- The parish of St Leonard, Shoreditch
- The liberty of Norton Folgate
- The parish of St John, Hackney
- The parish of St Matthew, Bethnal Green
- The hamlet of Mile End Old Town
- The hamlet of Mile End New Town
- The parish of St Mary, Stratford Bow
- The parish of Bromley St Leonard
- The parish of All Saints, Poplar
- The parish of St Anne, Limehouse
- The hamlet of Ratcliff
- The parish of St Paul, Shadwell
- The parish of St John, Wapping
- The liberty of East Smithfield
- The precinct of St Catherine
- The liberty of His Majesty's Tower of London consisting of:
From 1832 to 1885 there was a Parliamentary Borough named Tower Hamlets, after the Tower Division. From 1832-1868 it occupied the same boundaries as the Tower Division and from 1868-1885 just the southern part as population growth meant the area needed to be split into two parts.

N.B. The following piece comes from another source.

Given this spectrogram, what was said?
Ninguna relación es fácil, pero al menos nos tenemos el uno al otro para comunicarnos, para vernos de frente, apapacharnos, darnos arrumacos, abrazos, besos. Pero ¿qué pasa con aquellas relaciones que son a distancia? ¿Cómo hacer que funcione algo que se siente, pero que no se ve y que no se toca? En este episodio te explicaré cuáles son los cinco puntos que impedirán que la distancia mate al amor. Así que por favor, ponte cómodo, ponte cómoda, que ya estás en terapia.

The southern part of the area kept the name Tower Hamlets while Hackney, Shoreditch and Bethnal Green became part of a new Hackney constituency.

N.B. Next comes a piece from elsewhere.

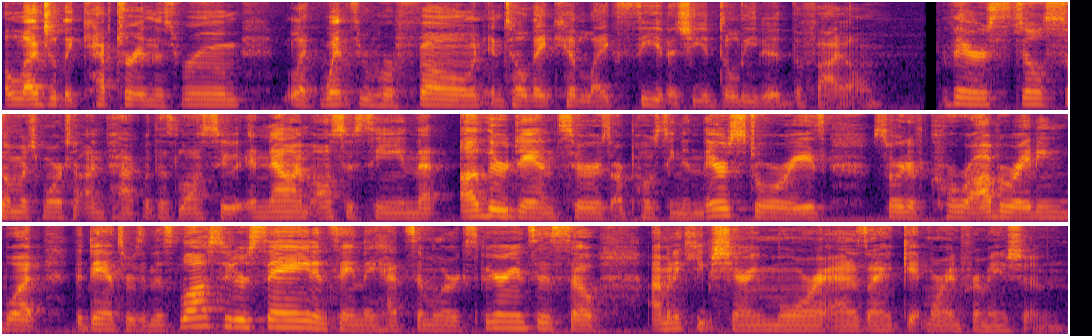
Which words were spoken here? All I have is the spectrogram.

Modern Borough of Tower Hamlets
The name "Tower Hamlets" was subsequently used for the modern London Borough of Tower Hamlets created in 1965 from southern areas of the Tower Division.
The Shoreditch and Hackney proper areas of the Tower Division together make up most of the area of the modern London Borough of Hackney.
- The London Encyclopaedia, 4th Edition, 1983, Weinreb and Hibbert
- website focussing on the Trained Bands in the War of the Three Kingdoms (English Civil War) http://traynedbandes.co.uk/before-the-war/
- Jewish Community Records Website https://www.jewishgen.org/JCR-UK/susser/twrhamlets.htm initially published in The Bulletin of the Military Historical Society, Vol. 48, No 191, February 1998
- the metadata on this page strongly suggests the lineage http://discovery.nationalarchives.gov.uk/details/r/C4429126
- The Tower Hamlets Rifle Volunteer Brigade (1st Tower Hamlets Rifle Volunteers) A Short History by ET Rodney Wilde
- Map of the three divisions: Finsbury, Tower and Holborn Divisions of Ossulstone Hundred (together with the City and Liberty of Westminster later joined with the Holborn division) - note the main administrative divisions were the many parishes (not shown)